*** Opening of Given data ***

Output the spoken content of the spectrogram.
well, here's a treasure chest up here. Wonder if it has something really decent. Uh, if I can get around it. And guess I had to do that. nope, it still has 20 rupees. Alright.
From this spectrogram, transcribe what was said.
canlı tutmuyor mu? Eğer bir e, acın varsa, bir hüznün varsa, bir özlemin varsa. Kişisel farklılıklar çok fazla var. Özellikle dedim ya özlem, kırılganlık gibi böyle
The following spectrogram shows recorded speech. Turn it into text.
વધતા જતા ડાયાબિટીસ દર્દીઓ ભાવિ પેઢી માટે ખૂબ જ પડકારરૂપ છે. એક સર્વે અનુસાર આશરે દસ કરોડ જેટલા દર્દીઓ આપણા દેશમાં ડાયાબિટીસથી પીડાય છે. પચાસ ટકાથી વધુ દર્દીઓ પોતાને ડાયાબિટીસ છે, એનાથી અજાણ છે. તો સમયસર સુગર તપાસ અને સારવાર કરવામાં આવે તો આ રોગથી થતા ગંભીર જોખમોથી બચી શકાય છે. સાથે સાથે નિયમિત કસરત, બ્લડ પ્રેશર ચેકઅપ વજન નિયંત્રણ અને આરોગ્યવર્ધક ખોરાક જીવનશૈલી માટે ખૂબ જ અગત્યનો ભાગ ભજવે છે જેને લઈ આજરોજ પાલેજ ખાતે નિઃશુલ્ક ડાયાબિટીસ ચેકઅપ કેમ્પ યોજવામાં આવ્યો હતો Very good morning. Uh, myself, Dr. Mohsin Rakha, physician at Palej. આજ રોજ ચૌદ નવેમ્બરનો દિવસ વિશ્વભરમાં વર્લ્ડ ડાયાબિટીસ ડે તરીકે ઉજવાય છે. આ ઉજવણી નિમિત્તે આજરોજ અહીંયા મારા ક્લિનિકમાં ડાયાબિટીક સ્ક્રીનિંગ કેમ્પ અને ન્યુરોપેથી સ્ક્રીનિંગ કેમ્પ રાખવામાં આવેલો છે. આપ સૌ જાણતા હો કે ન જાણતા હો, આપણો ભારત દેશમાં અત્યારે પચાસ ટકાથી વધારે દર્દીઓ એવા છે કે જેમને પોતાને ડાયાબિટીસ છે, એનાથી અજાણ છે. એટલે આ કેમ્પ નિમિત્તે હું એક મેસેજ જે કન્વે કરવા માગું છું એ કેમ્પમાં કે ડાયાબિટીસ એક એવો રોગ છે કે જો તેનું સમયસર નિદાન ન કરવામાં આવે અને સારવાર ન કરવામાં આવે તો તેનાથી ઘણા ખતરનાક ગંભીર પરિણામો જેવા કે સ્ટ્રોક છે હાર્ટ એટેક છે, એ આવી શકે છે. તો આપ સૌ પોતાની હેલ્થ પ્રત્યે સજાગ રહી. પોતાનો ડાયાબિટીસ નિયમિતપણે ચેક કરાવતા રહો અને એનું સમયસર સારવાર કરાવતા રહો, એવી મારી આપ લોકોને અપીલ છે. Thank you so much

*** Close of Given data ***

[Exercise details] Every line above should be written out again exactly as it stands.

[Problem solution]
Output the spoken content of the spectrogram.
well, here's a treasure chest up here. Wonder if it has something really decent. Uh, if I can get around it. And guess I had to do that. nope, it still has 20 rupees. Alright.
From this spectrogram, transcribe what was said.
canlı tutmuyor mu? Eğer bir e, acın varsa, bir hüznün varsa, bir özlemin varsa. Kişisel farklılıklar çok fazla var. Özellikle dedim ya özlem, kırılganlık gibi böyle
The following spectrogram shows recorded speech. Turn it into text.
વધતા જતા ડાયાબિટીસ દર્દીઓ ભાવિ પેઢી માટે ખૂબ જ પડકારરૂપ છે. એક સર્વે અનુસાર આશરે દસ કરોડ જેટલા દર્દીઓ આપણા દેશમાં ડાયાબિટીસથી પીડાય છે. પચાસ ટકાથી વધુ દર્દીઓ પોતાને ડાયાબિટીસ છે, એનાથી અજાણ છે. તો સમયસર સુગર તપાસ અને સારવાર કરવામાં આવે તો આ રોગથી થતા ગંભીર જોખમોથી બચી શકાય છે. સાથે સાથે નિયમિત કસરત, બ્લડ પ્રેશર ચેકઅપ વજન નિયંત્રણ અને આરોગ્યવર્ધક ખોરાક જીવનશૈલી માટે ખૂબ જ અગત્યનો ભાગ ભજવે છે જેને લઈ આજરોજ પાલેજ ખાતે નિઃશુલ્ક ડાયાબિટીસ ચેકઅપ કેમ્પ યોજવામાં આવ્યો હતો Very good morning. Uh, myself, Dr. Mohsin Rakha, physician at Palej. આજ રોજ ચૌદ નવેમ્બરનો દિવસ વિશ્વભરમાં વર્લ્ડ ડાયાબિટીસ ડે તરીકે ઉજવાય છે. આ ઉજવણી નિમિત્તે આજરોજ અહીંયા મારા ક્લિનિકમાં ડાયાબિટીક સ્ક્રીનિંગ કેમ્પ અને ન્યુરોપેથી સ્ક્રીનિંગ કેમ્પ રાખવામાં આવેલો છે. આપ સૌ જાણતા હો કે ન જાણતા હો, આપણો ભારત દેશમાં અત્યારે પચાસ ટકાથી વધારે દર્દીઓ એવા છે કે જેમને પોતાને ડાયાબિટીસ છે, એનાથી અજાણ છે. એટલે આ કેમ્પ નિમિત્તે હું એક મેસેજ જે કન્વે કરવા માગું છું એ કેમ્પમાં કે ડાયાબિટીસ એક એવો રોગ છે કે જો તેનું સમયસર નિદાન ન કરવામાં આવે અને સારવાર ન કરવામાં આવે તો તેનાથી ઘણા ખતરનાક ગંભીર પરિણામો જેવા કે સ્ટ્રોક છે હાર્ટ એટેક છે, એ આવી શકે છે. તો આપ સૌ પોતાની હેલ્થ પ્રત્યે સજાગ રહી. પોતાનો ડાયાબિટીસ નિયમિતપણે ચેક કરાવતા રહો અને એનું સમયસર સારવાર કરાવતા રહો, એવી મારી આપ લોકોને અપીલ છે. Thank you so much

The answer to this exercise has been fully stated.